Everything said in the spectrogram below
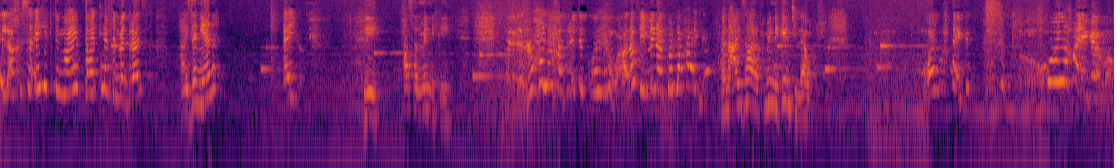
الاخصائيه الاجتماعيه بتاعتنا في المدرسة. عايزاني أنا؟ أيوه. ليه؟ حصل منك إيه؟ روحي لها حضرتك واعرفي منها كل حاجة. أنا عايزة أعرف منك انت الأول. ولا حاجة. ولا حاجة يا ماما.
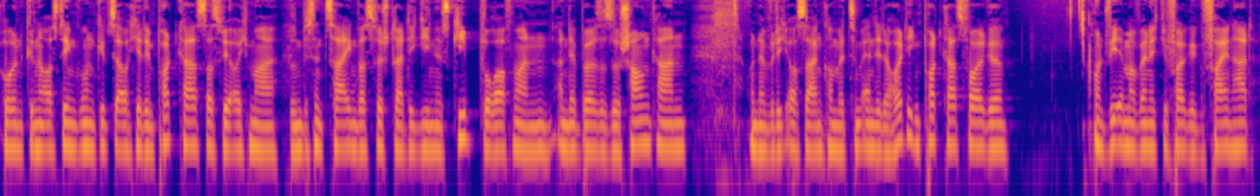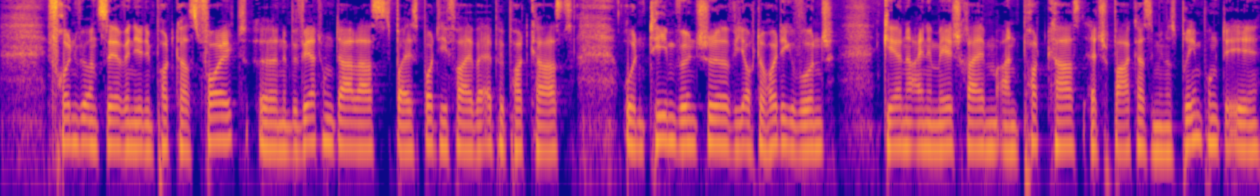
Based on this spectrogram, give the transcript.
Und genau aus dem Grund gibt es ja auch hier den Podcast, dass wir euch mal so ein bisschen zeigen, was für Strategien es gibt, worauf man an der Börse so schauen kann. Und dann würde ich auch sagen, kommen wir zum Ende der heutigen Podcast-Folge. Und wie immer, wenn euch die Folge gefallen hat, freuen wir uns sehr, wenn ihr dem Podcast folgt, äh, eine Bewertung da lasst bei Spotify, bei Apple Podcasts und Themenwünsche, wie auch der heutige Wunsch, gerne eine Mail schreiben an podcast.sparkasse-bremen.de.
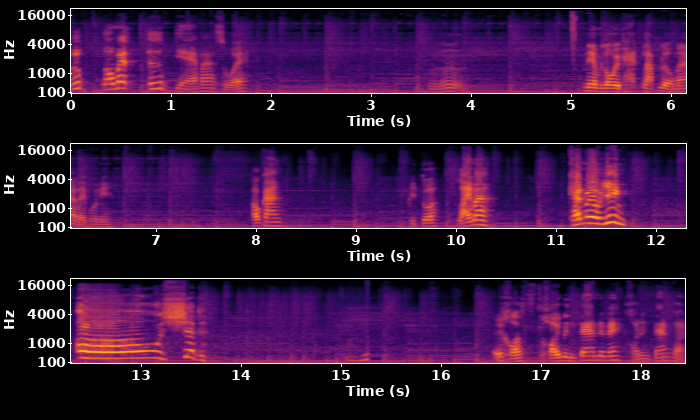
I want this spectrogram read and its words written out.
อึ๊บนอร์แมนอึ๊บแย่มากสวย อืมเนี่ยมันโรยแพ็ครับเร็วมากเลยพวกนี้ เขากลาง ปิดตัว ไหลมา แคนเวลยิง โอ้ชิตเอ้ยขอขอหนึ่งแต้มได้ไหม ขอหนึ่งแต้มก่อน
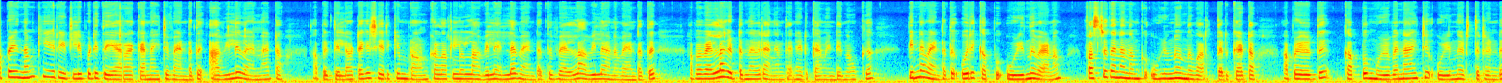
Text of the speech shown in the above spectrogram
അപ്പോഴും നമുക്ക് ഈ ഒരു ഇഡ്ഡലിപ്പൊടി തയ്യാറാക്കാനായിട്ട് വേണ്ടത് അവിൽ വേണം കേട്ടോ. അപ്പോൾ ഇതിലോട്ടൊക്കെ ശരിക്കും ബ്രൗൺ കളറിലുള്ള അവിലല്ല വേണ്ടത്. വെള്ള അവിലാണ് വേണ്ടത്. അപ്പോൾ വെള്ള കിട്ടുന്നവർ അങ്ങനെ തന്നെ എടുക്കാൻ വേണ്ടി നോക്കുക. പിന്നെ വേണ്ടത് ഒരു കപ്പ് ഉഴുന്ന് വേണം. ഫസ്റ്റ് തന്നെ നമുക്ക് ഉഴുന്നൊന്ന് വറുത്തെടുക്കാം കേട്ടോ. അപ്പോഴത് കപ്പ് മുഴുവനായിട്ട് ഉഴുന്നെടുത്തിട്ടുണ്ട്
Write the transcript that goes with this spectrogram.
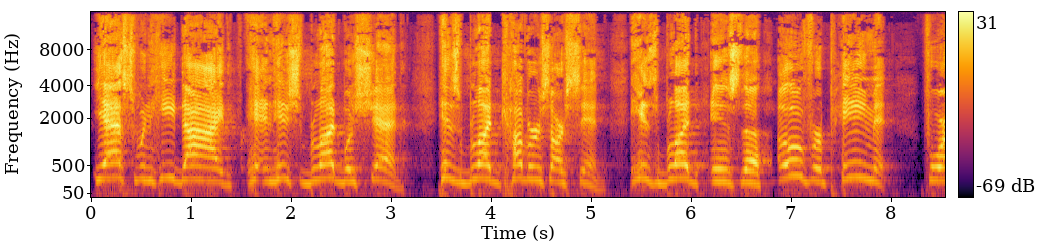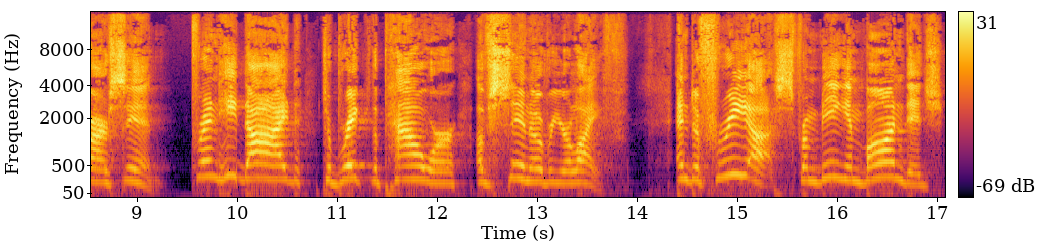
Yes, when He died and His blood was shed, His blood covers our sin. His blood is the overpayment for our sin. Friend, he died to break the power of sin over your life and to free us from being in bondage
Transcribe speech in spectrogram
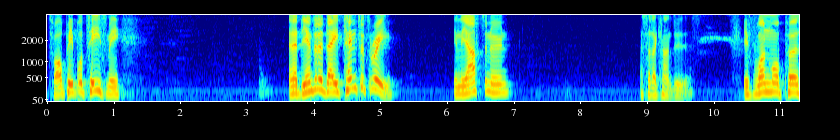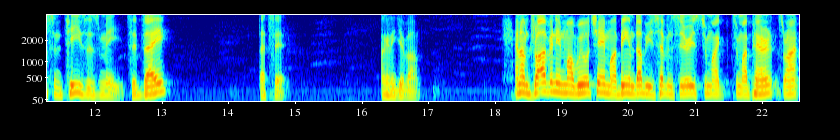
12 people teased me. And at the end of the day, 10 to 3 in the afternoon, I said, I can't do this. If one more person teases me today, that's it. I'm going to give up. And I'm driving in my wheelchair, my BMW 7 Series to my, to my parents, right?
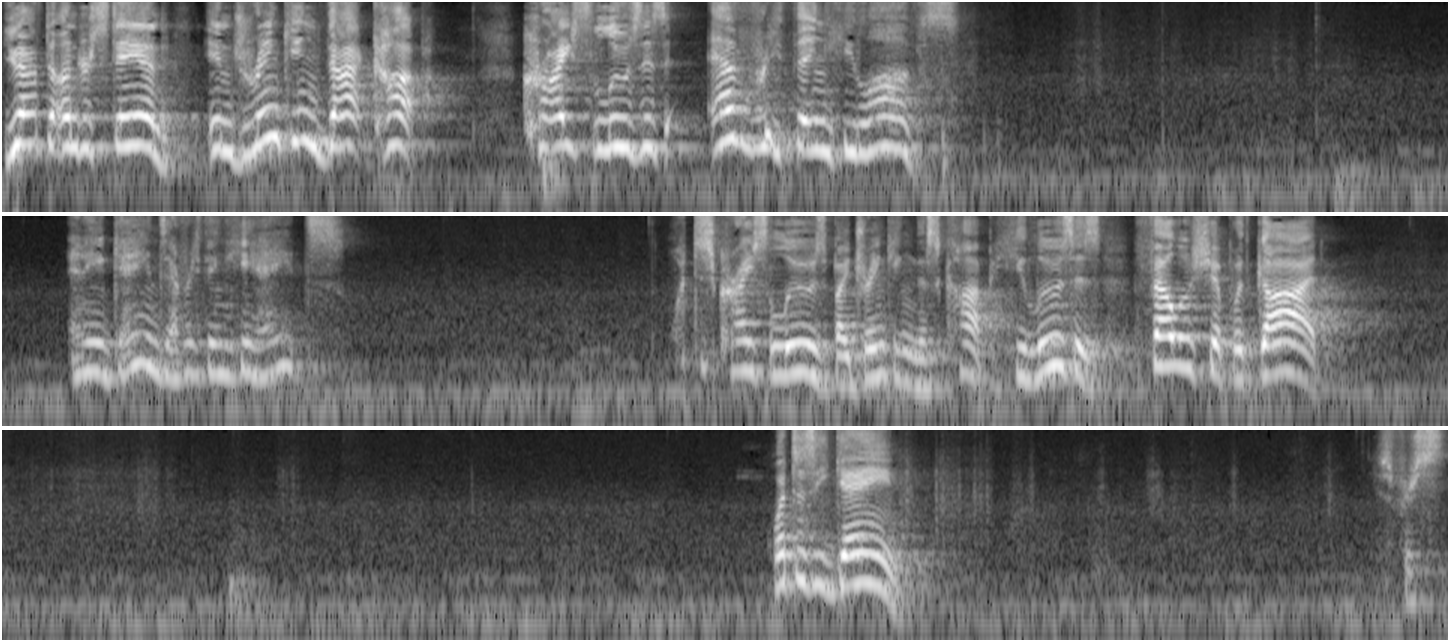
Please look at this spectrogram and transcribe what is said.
You have to understand in drinking that cup, Christ loses everything he loves. And he gains everything he hates. What does Christ lose by drinking this cup? He loses fellowship with God. What does he gain? He's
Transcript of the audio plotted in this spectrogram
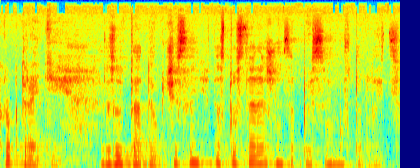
Крок третій. Результати обчислень та спостережень записуємо в таблицю.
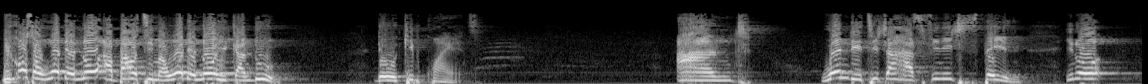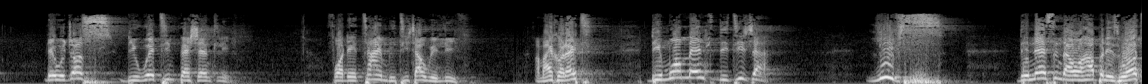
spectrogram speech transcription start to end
because of what they know about him and what they know he can do, they will keep quiet. And when the teacher has finished staying, you know, they will just be waiting patiently for the time the teacher will leave. Am I correct? The moment the teacher leaves, the next thing that will happen is what?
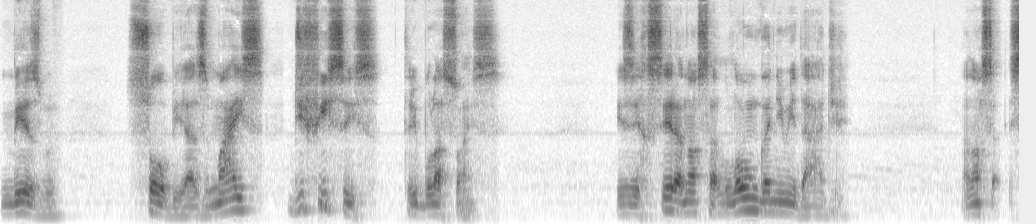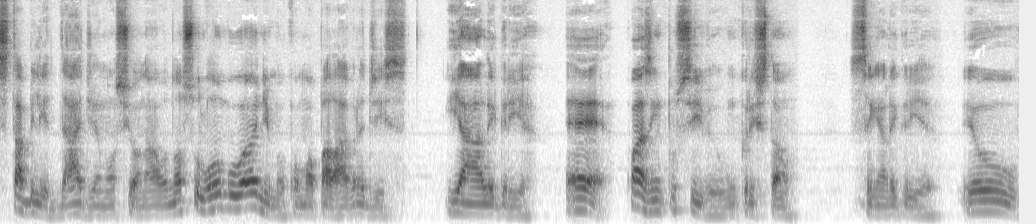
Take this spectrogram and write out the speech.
mesmo sob as mais difíceis tribulações. Exercer a nossa longanimidade a nossa estabilidade emocional, o nosso longo ânimo, como a palavra diz, e a alegria. É quase impossível um cristão sem alegria. Eu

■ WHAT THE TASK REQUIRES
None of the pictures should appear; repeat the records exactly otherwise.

■ FINAL ANSWER
Everything said in the spectrogram below
الاخصائيه الاجتماعيه بتاعتنا في المدرسة. عايزاني أنا؟ أيوه. ليه؟ حصل منك إيه؟ روحي لها حضرتك واعرفي منها كل حاجة. أنا عايزة أعرف منك انت الأول. ولا حاجة. ولا حاجة يا ماما.
Based on this spectrogram, give the transcript.
Und genau aus dem Grund gibt es ja auch hier den Podcast, dass wir euch mal so ein bisschen zeigen, was für Strategien es gibt, worauf man an der Börse so schauen kann. Und dann würde ich auch sagen, kommen wir zum Ende der heutigen Podcast-Folge. Und wie immer, wenn euch die Folge gefallen hat, freuen wir uns sehr, wenn ihr dem Podcast folgt, äh, eine Bewertung da lasst bei Spotify, bei Apple Podcasts und Themenwünsche, wie auch der heutige Wunsch, gerne eine Mail schreiben an podcast.sparkasse-bremen.de.
I want this spectrogram read and its words written out.
อึ๊บนอร์แมนอึ๊บแย่มากสวย อืมเนี่ยมันโรยแพ็ครับเร็วมากเลยพวกนี้ เขากลาง ปิดตัว ไหลมา แคนเวลยิง โอ้ชิตเอ้ยขอขอหนึ่งแต้มได้ไหม ขอหนึ่งแต้มก่อน
Text of the speech shown in the above spectrogram
അപ്പോഴും നമുക്ക് ഈ ഒരു ഇഡ്ഡലിപ്പൊടി തയ്യാറാക്കാനായിട്ട് വേണ്ടത് അവിൽ വേണം കേട്ടോ. അപ്പോൾ ഇതിലോട്ടൊക്കെ ശരിക്കും ബ്രൗൺ കളറിലുള്ള അവിലല്ല വേണ്ടത്. വെള്ള അവിലാണ് വേണ്ടത്. അപ്പോൾ വെള്ള കിട്ടുന്നവർ അങ്ങനെ തന്നെ എടുക്കാൻ വേണ്ടി നോക്കുക. പിന്നെ വേണ്ടത് ഒരു കപ്പ് ഉഴുന്ന് വേണം. ഫസ്റ്റ് തന്നെ നമുക്ക് ഉഴുന്നൊന്ന് വറുത്തെടുക്കാം കേട്ടോ. അപ്പോഴത് കപ്പ് മുഴുവനായിട്ട് ഉഴുന്നെടുത്തിട്ടുണ്ട്
Write the transcript that goes with this spectrogram.
Yes, when He died and His blood was shed, His blood covers our sin. His blood is the overpayment for our sin. Friend, he died to break the power of sin over your life and to free us from being in bondage
Transcribe speech in spectrogram
12 people teased me. And at the end of the day, 10 to 3 in the afternoon, I said, I can't do this. If one more person teases me today, that's it. I'm going to give up. And I'm driving in my wheelchair, my BMW 7 Series to my, to my parents, right?
Please look at this spectrogram and transcribe what is said.
You have to understand in drinking that cup, Christ loses everything he loves. And he gains everything he hates. What does Christ lose by drinking this cup? He loses fellowship with God. What does he gain? He's
Transcript of the audio plotted in this spectrogram
Крок третій. Результати обчислень та спостережень записуємо в таблицю.
spectrogram speech transcription start to end
because of what they know about him and what they know he can do, they will keep quiet. And when the teacher has finished staying, you know, they will just be waiting patiently for the time the teacher will leave. Am I correct? The moment the teacher leaves, the next thing that will happen is what?
Take this spectrogram and write out the speech.
mesmo sob as mais difíceis tribulações. Exercer a nossa longanimidade a nossa estabilidade emocional, o nosso longo ânimo, como a palavra diz, e a alegria. É quase impossível um cristão sem alegria. Eu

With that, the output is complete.